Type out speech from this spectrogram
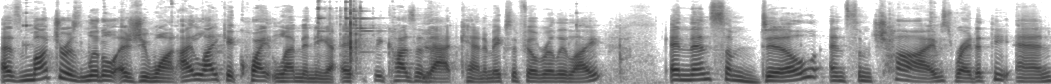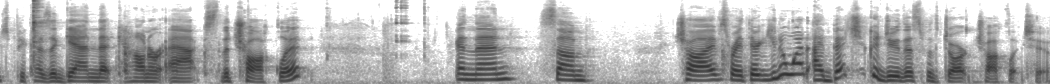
as much or as little as you want. I like it quite lemony uh, because of that, Ken. It makes it feel really light. And then some dill and some chives right at the end because again that counteracts the chocolate. And then some chives right there. You know what? I bet you could do this with dark chocolate too.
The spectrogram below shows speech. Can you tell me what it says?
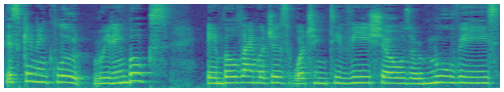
This can include reading books in both languages, watching TV shows or movies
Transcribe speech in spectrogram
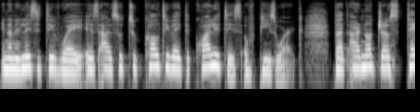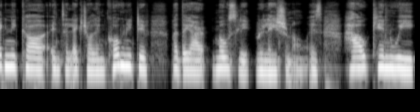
in an elicitive way is also to cultivate the qualities of peace work that are not just technical, intellectual, and cognitive cognitive, but they are mostly relational. Is how can we,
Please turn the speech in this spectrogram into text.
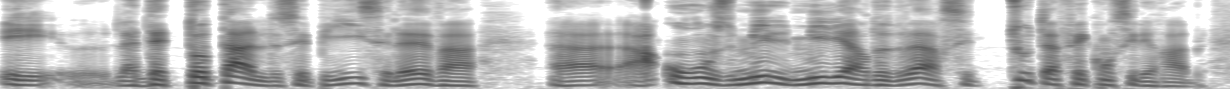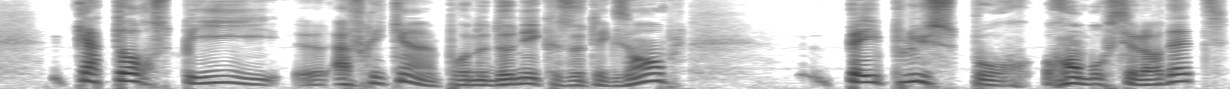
Et euh, la dette totale de ces pays s'élève à, à, 11 000 milliards de dollars. C'est tout à fait considérable. 14 pays euh, africains, pour ne donner que cet exemple, payent plus pour rembourser leurs dettes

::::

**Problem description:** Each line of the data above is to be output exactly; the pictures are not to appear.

**Solution to the exercise:**
Type out speech from this spectrogram
as much or as little as you want. I like it quite lemony uh, because of that, Ken. It makes it feel really light. And then some dill and some chives right at the end because again that counteracts the chocolate. And then some chives right there. You know what? I bet you could do this with dark chocolate too.
The spectrogram below shows speech. Can you tell me what it says?
This can include reading books in both languages, watching TV shows or movies
Transcribe speech in spectrogram
in an elicitive way is also to cultivate the qualities of peace work that are not just technical, intellectual, and cognitive cognitive, but they are mostly relational. Is how can we,
Please turn the speech in this spectrogram into text.
Et euh, la dette totale de ces pays s'élève à, à, 11 000 milliards de dollars. C'est tout à fait considérable. 14 pays euh, africains, pour ne donner que cet exemple, payent plus pour rembourser leurs dettes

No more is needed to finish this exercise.